The harsh economic realities from the Covid-19 pandemic in 2020 forced lot of hands in Albuquerque’s commercial real estate sector. People lost jobs. Expansion deals went on hold.
While there is some optimism for a return to normalcy in 2021, developers and dealmakers will need to continue to be creative to serve clients and the community.
On the residential side, home builders and brokers stayed busy throughout the year thanks to 2020’s strong housing market. With that amount of activity, there will need to be more homes built in 2021 to replenish the inventory of single-family homes in the market.
Albuquerque’s newer neighborhoods could be on the outskirts of the metro area. There’s a good possibility the Covid-19 pandemic could influence the design of those new homes, in order to accommodate a flexible working schedule from home and in the office next year.
With all that in mind, let’s take a look at what I’ll be watching for both commercial and residential real estate in 2021.
— Ron Davis
Commercial real estate
- What happens to restaurants affected by shutdowns and economic conditions from Covid-19? From being allowed to open at limited capacity to being shutdown altogether, restaurant employees and owners had to adjust on the fly in 2020. With a vaccine in its early stages of distribution, will that be enough to ease restrictions and bring customers back in?
- Will underperforming or unused buildings be repurposed for another use? Some developers can see the possibilities that one corner of a street presents.
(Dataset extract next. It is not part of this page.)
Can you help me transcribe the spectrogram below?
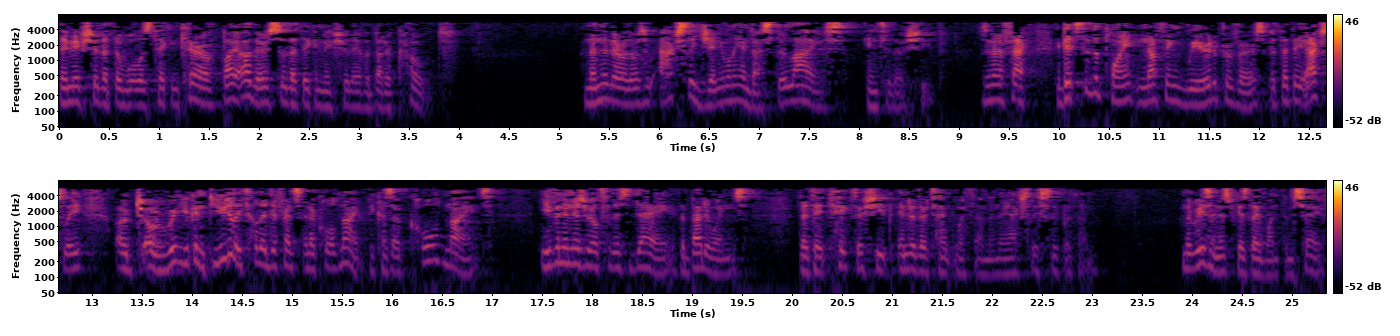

Take Josh Skarsgard and Clayton King whose firms bought spaces that were occupied by a shutdown gas station and car wash that will soon be occupied by national tenants like Chipotle and Starbucks, respectively. On a bigger scale, Art Gardenswartz and Jim Long saw the vision with big box spaces and turned it into mass gathering spaces like Bridges on Tramway and Sawmill Market, respectively.
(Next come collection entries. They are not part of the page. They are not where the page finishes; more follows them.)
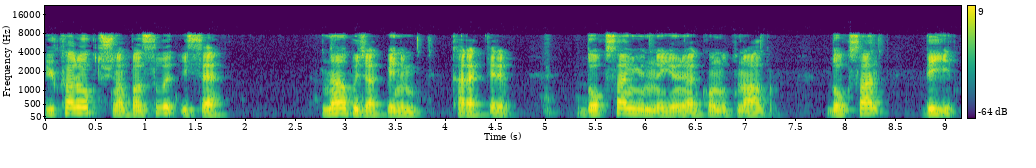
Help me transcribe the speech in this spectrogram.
Yukarı ok tuşuna basılı ise ne yapacak benim karakterim? 90 yönüne yönel komutunu aldım. 90 değil.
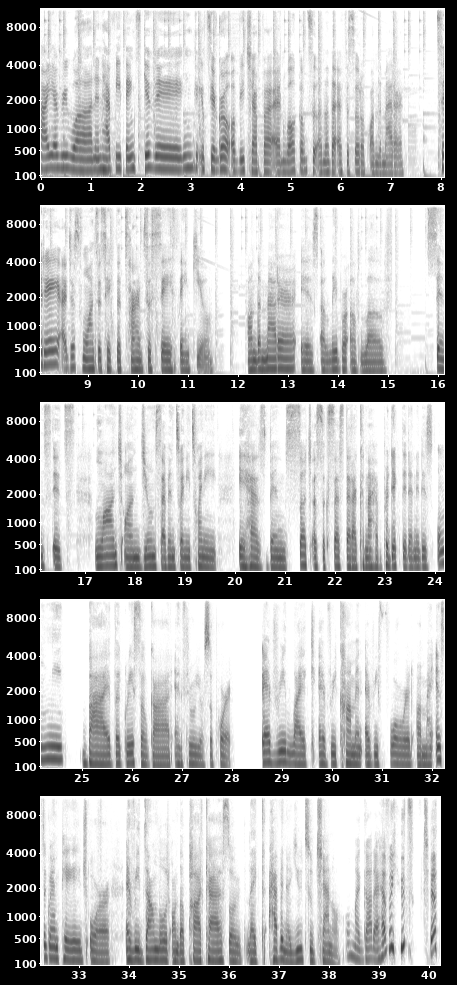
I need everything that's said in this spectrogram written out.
Hi, everyone, and happy Thanksgiving. It's your girl, Obi Chapa, and welcome to another episode of On the Matter. Today, I just want to take the time to say thank you. On the Matter is a labor of love. Since its launch on June 7, 2020, it has been such a success that I could not have predicted, and it is only by the grace of God and through your support every like, every comment, every forward on my Instagram page or every download on the podcast or like having a YouTube channel. Oh my God, I have a YouTube channel.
- Where can industrial users find space in Albuquerque? Albuquerque’s industrial market had a vacancy rate of 2.78% as of September, according to the latest report from NAI Maestas & Ward. Its industrial brokerage team of Keith Meyer, Alex Pulliam and Jim Wible are tasked with finding tenants to fill spaces in Montgomery Plaza that were formally occupied by event retailers iT’Z Pizza and Movies 8. With a tight industrial market, will developers look at similar uses
Residential real estate
- Will the housing market remain strong? Albuquerque’s housing market saw a year-over-year increase in pending and closed sales, median sales price and a sharp decrease in number of days on the market, according to the Greater Albuquerque Association of Realtors. GAAR previously told Business First that the Albuquerque metro could benefit from people leaving suburban areas and opting for a more peaceful and tranquil lifestyle in less dense populations.
- Will the supply of single-family homes and apartment units remain tight? In GAAR’s October report, the inventory of homes for sale dramatically fell by 49.2% year-over-year. John Garcia, executive director of the Home Builders Association of Central New Mexico, said the metro area has about one-month supply of homes, and would need about a seven-month supply to make it a “buyers” market. Todd Clarke, CEO of NM Apartment Advisors told Business First that about 1,500 new units are needed annually in the Albuquerque metro area. But ultimately, only about 800 to 1,000 are built because of costs associated with land and construction. Business First reported on thousands of new homes planned in Los Lunas and different subdivisions in the Mariposa community in Rio Rancho over the course of the year. In August, Business First reported on surge in investment for Albuquerque’s residential housing development as more than 750 apartment units were planned across the metro.
- How will Albuquerque’s outskirts and neighboring communities grow? On the heels of a major expansion by Netflix, the Mesa del Sol master-planned community just south of the Albuquerque International Sunport, is one of the hottest submarkets in the area, Garcia said. He added that his organization will continue to grow residential building at scale in Rio Rancho and Los Lunas because of business-friendly climates and expectations they will remain “hot” areas going into 2021.